(Beginning of INFORMATION SHOWN)
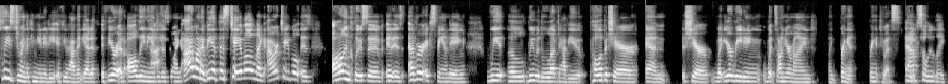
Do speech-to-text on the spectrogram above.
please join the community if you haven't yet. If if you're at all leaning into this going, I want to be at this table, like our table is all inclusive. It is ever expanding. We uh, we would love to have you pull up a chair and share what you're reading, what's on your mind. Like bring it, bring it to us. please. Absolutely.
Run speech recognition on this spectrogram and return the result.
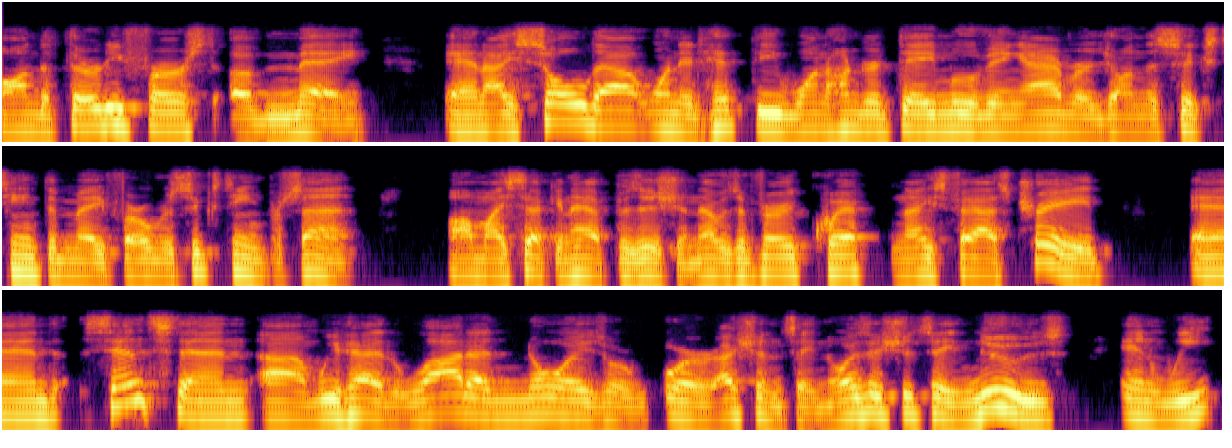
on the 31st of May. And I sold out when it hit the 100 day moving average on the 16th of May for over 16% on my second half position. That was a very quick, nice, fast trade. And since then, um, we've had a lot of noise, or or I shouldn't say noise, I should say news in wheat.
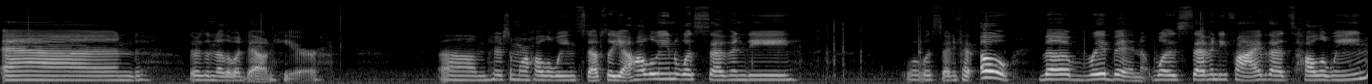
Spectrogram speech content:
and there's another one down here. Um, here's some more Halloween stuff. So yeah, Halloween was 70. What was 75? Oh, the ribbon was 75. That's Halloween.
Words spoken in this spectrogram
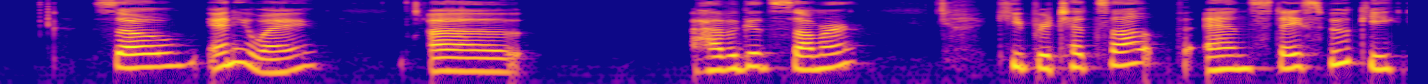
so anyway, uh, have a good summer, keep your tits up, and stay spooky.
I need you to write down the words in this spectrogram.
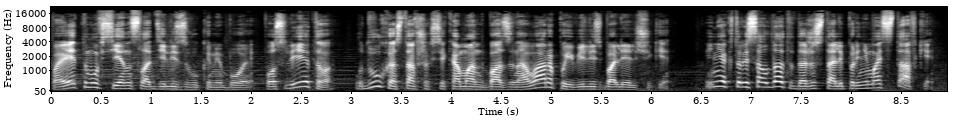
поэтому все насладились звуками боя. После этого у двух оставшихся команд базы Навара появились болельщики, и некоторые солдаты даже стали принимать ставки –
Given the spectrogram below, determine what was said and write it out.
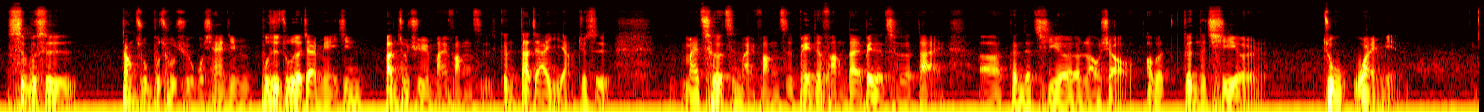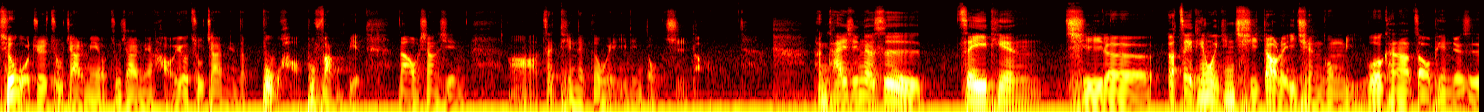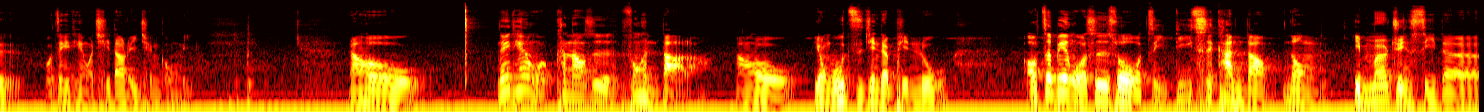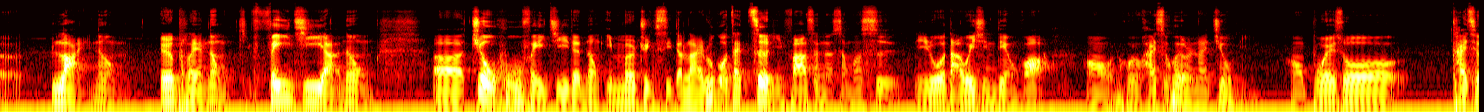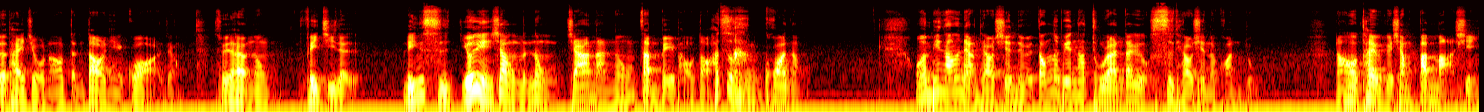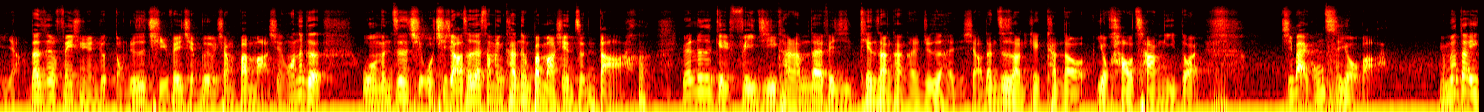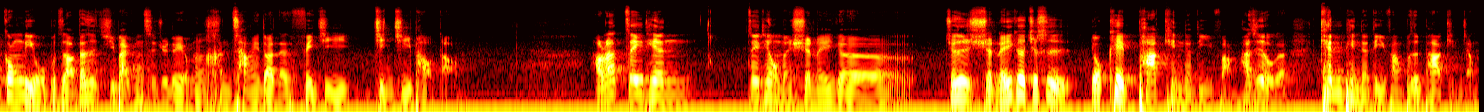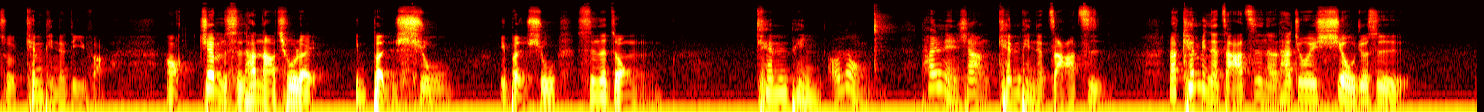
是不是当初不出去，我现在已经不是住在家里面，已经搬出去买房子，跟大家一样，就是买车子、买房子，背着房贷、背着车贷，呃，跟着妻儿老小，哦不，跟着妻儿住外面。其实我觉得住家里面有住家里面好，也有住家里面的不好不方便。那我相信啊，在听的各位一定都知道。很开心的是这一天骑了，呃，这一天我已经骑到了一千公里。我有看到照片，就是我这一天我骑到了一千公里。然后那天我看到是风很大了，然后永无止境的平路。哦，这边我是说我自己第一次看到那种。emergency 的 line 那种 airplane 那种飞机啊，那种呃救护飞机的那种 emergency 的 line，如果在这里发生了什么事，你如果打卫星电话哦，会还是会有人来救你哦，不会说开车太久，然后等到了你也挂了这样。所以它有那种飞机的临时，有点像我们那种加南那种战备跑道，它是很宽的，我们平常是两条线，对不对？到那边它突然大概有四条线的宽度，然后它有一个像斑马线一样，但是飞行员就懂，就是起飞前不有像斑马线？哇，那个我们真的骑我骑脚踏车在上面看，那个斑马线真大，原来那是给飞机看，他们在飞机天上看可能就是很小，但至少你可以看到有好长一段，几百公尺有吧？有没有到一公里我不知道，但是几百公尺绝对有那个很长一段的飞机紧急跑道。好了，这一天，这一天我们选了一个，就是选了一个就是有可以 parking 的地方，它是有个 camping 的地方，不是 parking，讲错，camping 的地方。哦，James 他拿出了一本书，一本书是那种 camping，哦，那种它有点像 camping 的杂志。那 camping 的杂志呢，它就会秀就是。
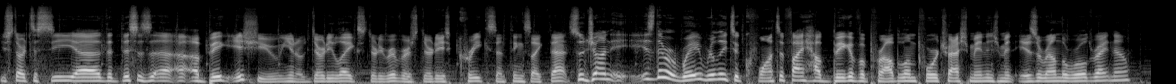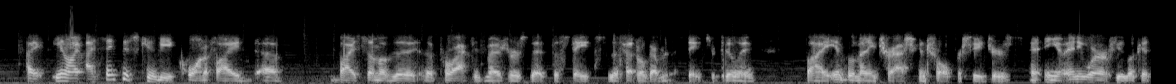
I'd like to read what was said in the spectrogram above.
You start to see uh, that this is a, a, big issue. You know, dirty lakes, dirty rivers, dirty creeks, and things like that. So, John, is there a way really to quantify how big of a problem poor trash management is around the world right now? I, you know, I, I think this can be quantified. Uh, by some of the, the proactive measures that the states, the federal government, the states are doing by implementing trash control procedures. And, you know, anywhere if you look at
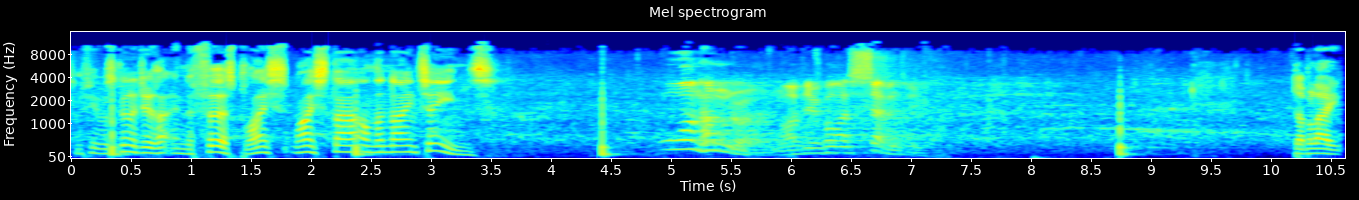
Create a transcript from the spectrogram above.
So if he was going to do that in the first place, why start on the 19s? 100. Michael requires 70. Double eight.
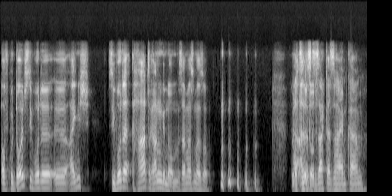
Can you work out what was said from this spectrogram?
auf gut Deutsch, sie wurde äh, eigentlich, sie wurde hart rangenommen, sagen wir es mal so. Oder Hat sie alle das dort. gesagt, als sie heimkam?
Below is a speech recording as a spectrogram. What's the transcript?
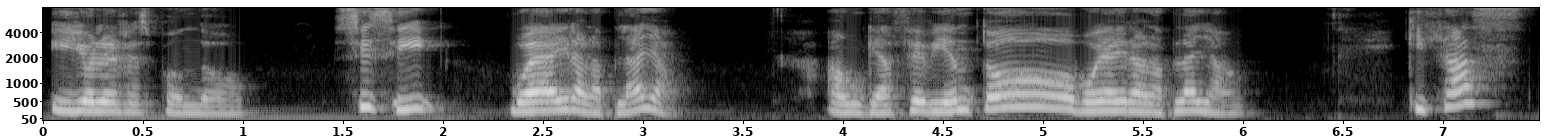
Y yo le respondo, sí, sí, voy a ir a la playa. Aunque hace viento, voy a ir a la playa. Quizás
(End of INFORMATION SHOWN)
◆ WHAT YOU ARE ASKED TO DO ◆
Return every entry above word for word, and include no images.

◆ YOUR SOLUTION ◆
Do speech-to-text on the spectrogram above.
please join the community if you haven't yet. If if you're at all leaning into this going, I want to be at this table, like our table is all inclusive. It is ever expanding. We uh, we would love to have you pull up a chair and share what you're reading, what's on your mind. Like bring it, bring it to us. please. Absolutely.
Run speech recognition on this spectrogram and return the result.
on the 31st of May. And I sold out when it hit the 100 day moving average on the 16th of May for over 16% on my second half position. That was a very quick, nice, fast trade. And since then, um, we've had a lot of noise, or or I shouldn't say noise, I should say news in wheat.
Spectrogram speech content:
and there's another one down here. Um, here's some more Halloween stuff. So yeah, Halloween was 70. What was 75? Oh, the ribbon was 75. That's Halloween.
Words spoken in this spectrogram
so anyway, uh, have a good summer, keep your tits up, and stay spooky.
I need you to write down the words in this spectrogram.
поэтому все насладились звуками боя. После этого у двух оставшихся команд базы Навара появились болельщики, и некоторые солдаты даже стали принимать ставки –
Given the spectrogram below, determine what was said and write it out.
是不是当初不出去，我现在已经不是住在家里面，已经搬出去买房子，跟大家一样，就是买车子、买房子，背着房贷、背着车贷，呃，跟着妻儿老小，哦不，跟着妻儿住外面。其实我觉得住家里面有住家里面好，也有住家里面的不好不方便。那我相信啊，在听的各位一定都知道。很开心的是这一天骑了，呃，这一天我已经骑到了一千公里。我有看到照片，就是我这一天我骑到了一千公里。然后那天我看到是风很大了，然后永无止境的平路。哦，这边我是说我自己第一次看到那种。emergency 的 line 那种 airplane 那种飞机啊，那种呃救护飞机的那种 emergency 的 line，如果在这里发生了什么事，你如果打卫星电话哦，会还是会有人来救你哦，不会说开车太久，然后等到了你也挂了这样。所以它有那种飞机的临时，有点像我们那种加南那种战备跑道，它是很宽的，我们平常是两条线，对不对？到那边它突然大概有四条线的宽度，然后它有一个像斑马线一样，但是飞行员就懂，就是起飞前不有像斑马线？哇，那个我们真的骑我骑脚踏车在上面看，那个斑马线真大，原来那是给飞机看，他们在飞机天上看可能就是很小，但至少你可以看到有好长一段，几百公尺有吧？有没有到一公里我不知道，但是几百公尺绝对有那个很长一段的飞机紧急跑道。好了，这一天，这一天我们选了一个，就是选了一个就是有可以 parking 的地方，它是有个 camping 的地方，不是 parking，讲错，camping 的地方。哦，James 他拿出了一本书，一本书是那种 camping，哦，那种它有点像 camping 的杂志。那 camping 的杂志呢，它就会秀就是。
I'd like to read what was said in the spectrogram above.
You start to see uh, that this is a, a, big issue. You know, dirty lakes, dirty rivers, dirty creeks, and things like that. So, John, is there a way really to quantify how big of a problem poor trash management is around the world right now? I, you know, I, I think this can be quantified. Uh, by some of the, the proactive measures that the states, the federal government, the states are doing by implementing trash control procedures. And, you know, anywhere if you look at
Create a transcript from the spectrogram above.
So if he was going to do that in the first place, why start on the 19s? 100. Michael requires 70. Double eight.
Can you work out what was said from this spectrogram?
auf gut Deutsch, sie wurde äh, eigentlich, sie wurde hart rangenommen, sagen wir es mal so. Oder Hat sie alle das dort. gesagt, als sie heimkam?
Below is a speech recording as a spectrogram. What's the transcript?
Y yo le respondo, sí, sí, voy a ir a la playa. Aunque hace viento, voy a ir a la playa. Quizás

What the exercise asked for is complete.